DNA <- genius_lyrics(artist = "Kendrick Lamar", song = "DNA.")


This returns a tibble with three columns title, text, and line. However, you can specifiy additional arguments to control the amount of information to be returned using the info argument.

  • info = "title" (default): Return the lyrics, line number, and song title.
  • info = "simple": Return just the lyrics and line number.
  • info = "artist": Return the lyrics, line number, and artist.
  • info = "all": Return lyrics, line number, song title, artist.


genius_tracklist(), given an artist and an album will return a barebones tibble with the track title, track number, and the url to the lyrics.

genius_tracklist(artist = "Basement", album = "Colourmeinkindness") 

Nitty Gritty

genius_lyrics() generates a url to Genius which is fed to genius_url(), the function that does the heavy lifting of actually fetching lyrics.

I have not figured out all of the patterns that are used for generating the urls, so errors are bound to happen.

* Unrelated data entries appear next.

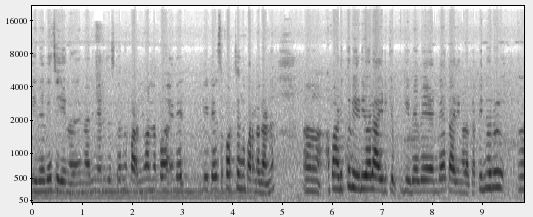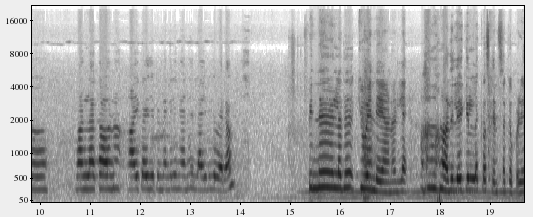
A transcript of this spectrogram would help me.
ഗീവ് അവേ ചെയ്യുന്നത്. എന്നാലും ഞാൻ ജസ്റ്റ് ഒന്ന് പറഞ്ഞു വന്നപ്പോൾ അതിന്റെ ഡീറ്റെയിൽസ് കുറച്ചങ്ങ് പറഞ്ഞതാണ്. അപ്പോൾ അടുത്ത വീഡിയോയിലായിരിക്കും ഗിവ് അവേന്റെ കാര്യങ്ങളൊക്കെ. പിന്നെ ഒരു വൺ ലാക്ക് ആവണ ആയി കഴിഞ്ഞിട്ടുണ്ടെങ്കിൽ ഞാൻ ലൈവിൽ വരാം. പിന്നെ ഉള്ളത് ക്യു എൻ ഡേ ആണ് അല്ലേ? അതിലേക്കുള്ള ക്വസ്റ്റ്യൻസ് ഒക്കെ എപ്പോഴേ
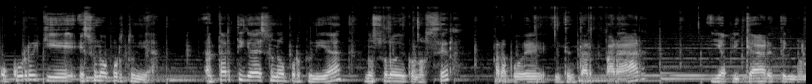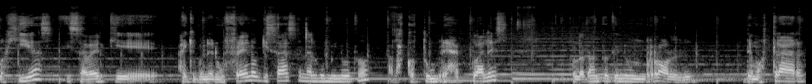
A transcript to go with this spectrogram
ocurre que es una oportunidad. Antártica es una oportunidad no solo de conocer, para poder intentar parar y aplicar tecnologías y saber que hay que poner un freno quizás en algún minuto a las costumbres actuales. Por lo tanto, tiene un rol de mostrar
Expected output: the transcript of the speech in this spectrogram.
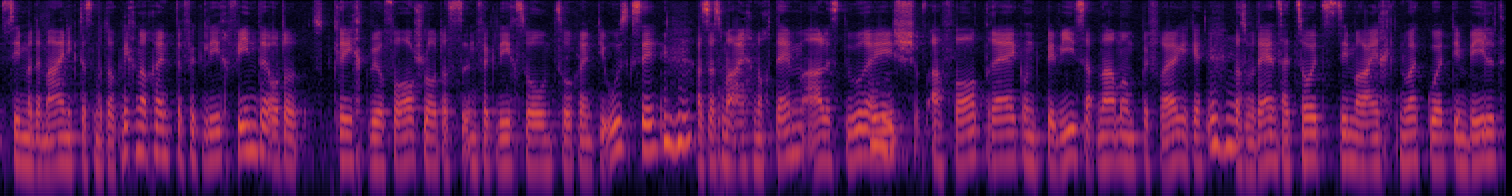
sind wir der Meinung, dass wir da gleich noch einen Vergleich finden oder das Gericht würde vorschlagen, dass ein Vergleich so und so könnte aussehen. Mhm. Also dass man eigentlich nachdem alles durch ist, an Vorträgen und Beweisabnahmen und Befragungen, Mhm. dass man dann sagt, so, jetzt sind wir eigentlich genug gut im Bild,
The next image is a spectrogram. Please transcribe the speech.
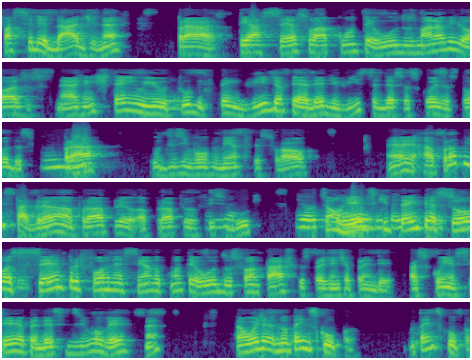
facilidade, né? Para ter acesso a conteúdos maravilhosos. Né? A gente tem o YouTube que tem vídeo a perder de vista dessas coisas todas uhum. para o desenvolvimento pessoal. É, a própria Instagram, a próprio, a próprio Facebook. YouTube, são redes que têm pessoas sempre fornecendo conteúdos fantásticos para a gente aprender, a se conhecer, aprender a se desenvolver, né? Então hoje não tem desculpa, não tem desculpa,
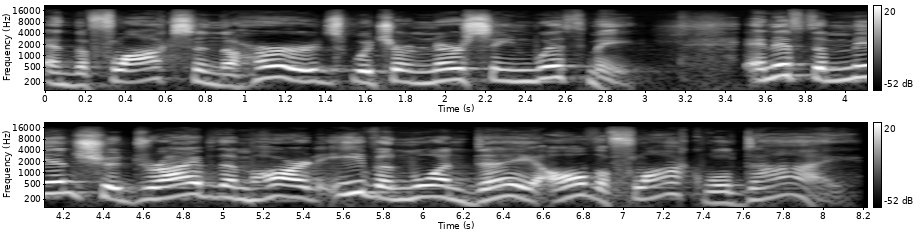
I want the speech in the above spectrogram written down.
and the flocks and the herds which are nursing with me. And if the men should drive them hard, even one day, all the flock will die.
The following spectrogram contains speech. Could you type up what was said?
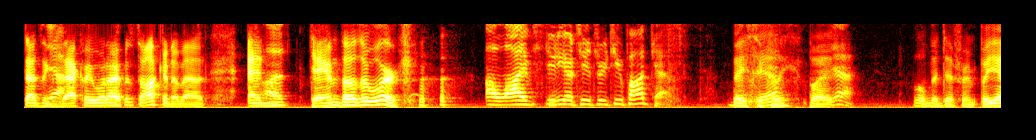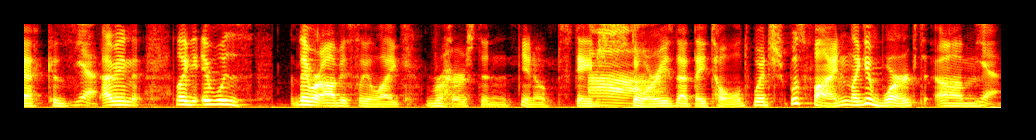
That's Yeah. exactly what I was talking about. And Uh, damn, does it work. A live Studio 232 podcast. Basically. But Yeah. a little bit different. But yeah, because Yeah. I mean, like it was. They were obviously like rehearsed and you know staged Ah. stories that they told, which was fine. Like it worked. Um, Yeah.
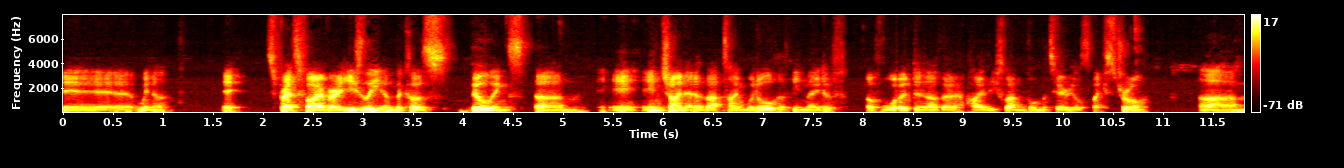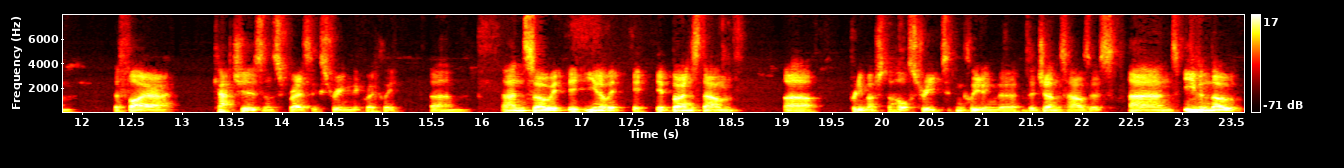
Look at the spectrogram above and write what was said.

If genius_lyrics() returns an error. Try utilizing genius_tracklist() and genius_url() together to get the song lyrics.

For example, say “(No One Knows Me) Like the Piano” by Sampha wasn’t working in a standard genius_lyrics() call.

piano <- genius_lyrics("Sampha", "(No One Knows Me) Like the Piano")

We could grab the tracklist for the album Process which the song is from. We could then isolate the url for (No One Knows Me) Like the Piano and feed that into `genius_url().

# Get the tracklist for 
process <- genius_tracklist("Sampha", "Process")

# Filter down to find the individual song
piano_info <- process %>% 
  filter(title == "(No One Knows Me) Like the Piano")

# Filter song using string detection
# process %>% 
#  filter(stringr::str_detect(title, coll("Like the piano", ignore_case = TRUE)))

piano_url <- piano_info$track_url

Now that we have the url, feed it into genius_url().

genius_url(piano_url, info = "simple")

On the Internals

Generative functions

This package works almost entirely on pattern detection. The urls from Genius are (mostly) easily reproducible (shout out to Angela Li for pointing this out).

The two functions that generate urls are gen_song_url() and gen_album_url(). To see how the functions work, try feeding an artist and song title to gen_song_url() and an artist and album title to gen_album_url().

gen_song_url("Laura Marling", "Soothing")
gen_album_url("Daniel Caesar", "Freudian")

genius_lyrics() calls gen_song_url() and feeds the output to genius_url() which preforms the scraping.

Getting lyrics for albums is slightly more involved. It first calls genius_tracklist() which first calls gen_album_url() then using the handy package rvest scrapes the song titles, track numbers, and song lyric urls. Next, the song urls from the output are iterated over and fed to genius_url().

To make this more clear, take a look inside of genius_album()

genius_album <- function(artist = NULL, album = NULL, info = "simple") {

  # Obtain tracklist from genius_tracklist
  album <- genius_tracklist(artist, album) %>%

    # Iterate over the url to the song title
    mutate(lyrics = map(track_url, genius_url, info)) %>%

    # Unnest the tibble with lyrics
    unnest(lyrics) %>%
    # Deselect the track url



As this is my first “package” there will be many issues. Please submit an issue and I will do my best to attend to it.

There are already issues of which I am present (the lack of error handling). If you would like to take those on, please go ahead and make a pull request. Please contact me on Twitter.